The government needs to go further with its circular economy plans if the UK is to reduce its waste and make a green recovery from the Covid-19 pandemic, according to engineers from the University of Sheffield.
Adding circular economy principles to the planning process would put greater emphasis on retrofitting buildings, designing for adaptability, deconstruction and reuse of materials at end of life. It would both reduce waste, and help to reduce the UK’s demand for new materials.
Holly Springs resident Mark Whitlock used his over 30 years of experience in the salvaging business to construct a building from mostly recycled materials. This building is the first new one in the Town Center District.
“All of the floor has been reclaimed out of a building in Pennsylvania, which used to be a part of an old school house,” Whitlock said. “A building in Kentucky was taken down by a fire, so I salvaged about six tractor trailer loads of it and turned it into furniture. I also brought back 13 tractor trailer loads of lights and light fixtures from Texas to use to create my own light fixtures. Every light fixture in the house was made from these materials and the ones I didn’t use for the light fixtures in my h
More than 20 million tonnes (or megatonnes, MT) of waste was generated in 2017 from the construction and demolition industry – more than a third of Australia’s waste production. And nearly all of it is sent to landfill.
To be eligible, the structure must be a home or apartment with up to four units built before 1950 and with a renovation area of at least 250 square feet. Moreover, six material types need to be removed to be reused and at least 550 pounds of wood must be salvaged from the project. All non-reusable building materials must be sent to a county-approved C&D recycler.
The Zippered Pavilion is constructed of Zippered Wood technology, which uses short lengths of waste 2x4s.
Many commercial buildings have a life cycle of about 10 years (think about strip malls and office parks, for example), and yet most architects approach their work as if it’s permanent. “Architects never think about how their buildings come down,” Swackhamer said. “There is no incentive to think about decay.”
The Phoenix Net Loft has deteriorated even further, according to a recent engineering report, and could cause contamination to the Fraser River if it collapsed.

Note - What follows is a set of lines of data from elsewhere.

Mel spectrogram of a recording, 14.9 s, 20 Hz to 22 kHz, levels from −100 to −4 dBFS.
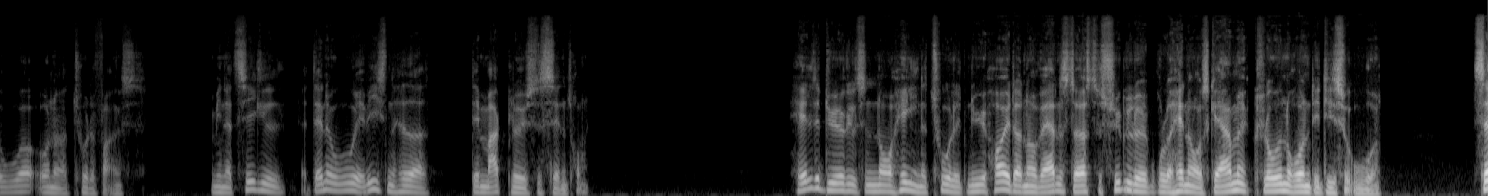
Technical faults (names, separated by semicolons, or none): automatic gain rising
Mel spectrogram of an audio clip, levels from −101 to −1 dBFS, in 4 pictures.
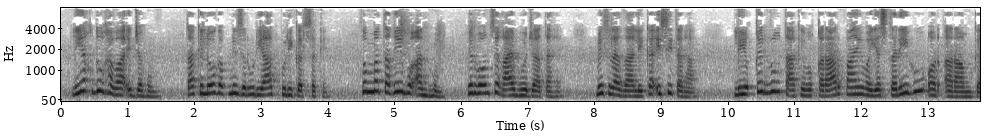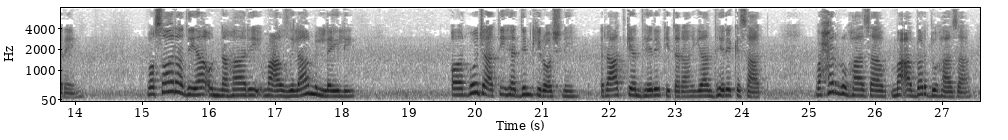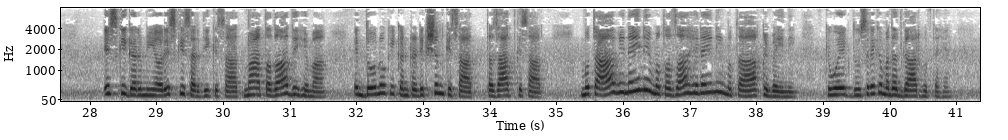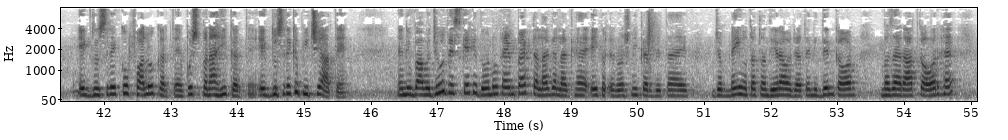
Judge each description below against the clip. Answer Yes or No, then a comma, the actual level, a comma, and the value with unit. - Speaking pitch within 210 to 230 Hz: No, high, 200 Hz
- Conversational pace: Yes, average, 150 wpm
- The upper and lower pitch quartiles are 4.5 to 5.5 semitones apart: Yes, average, 5.0 semitones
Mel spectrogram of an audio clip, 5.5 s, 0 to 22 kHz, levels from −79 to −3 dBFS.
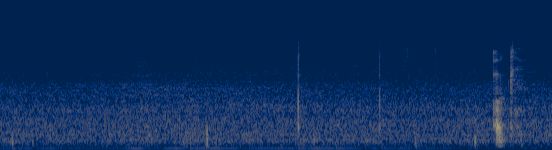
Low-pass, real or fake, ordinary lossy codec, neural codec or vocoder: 7.2 kHz; real; none; none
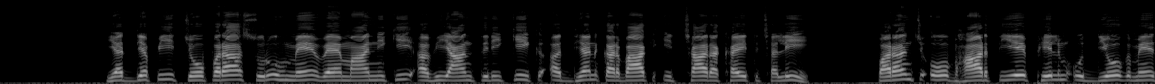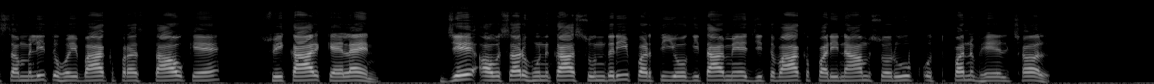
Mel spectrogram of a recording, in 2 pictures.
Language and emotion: Maithili, neutral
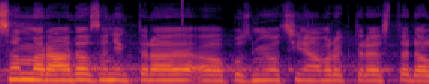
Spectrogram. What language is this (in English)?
Czech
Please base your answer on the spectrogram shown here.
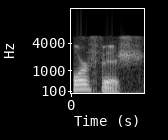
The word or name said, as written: oarfish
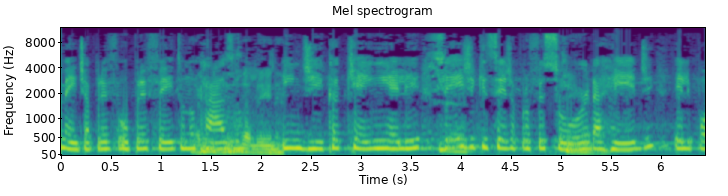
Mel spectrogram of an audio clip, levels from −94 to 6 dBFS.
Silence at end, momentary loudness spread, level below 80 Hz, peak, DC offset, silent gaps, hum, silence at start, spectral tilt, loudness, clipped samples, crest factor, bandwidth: 0 s; 4 LU; -42 dBFS; 0 dBFS; 1%; none; none; 0 s; -6 dB/octave; -10 LUFS; 0.4%; 10 dB; 11 kHz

Photograph By FILE PHOTO
City staff are asking council to approve a plan to deconstruct the 1940s building where fishing nets were cleaned and repaired until the early 2000s, but the plan includes keeping as many of the “heritage elements” as possible.
Skanska’s Jimmy Mitchell has been a strong advocate for salvaged building materials for more than a decade.
From Long Beach to Boston, a new generation of organizations has grown up around the deconstruction of buildings and the sale of reusable materials. They’re often nonprofits backed by local architects, builders and environmental groups. Their aim is to build a supply chain that puts salvaged goods on equal footing with new products and materials.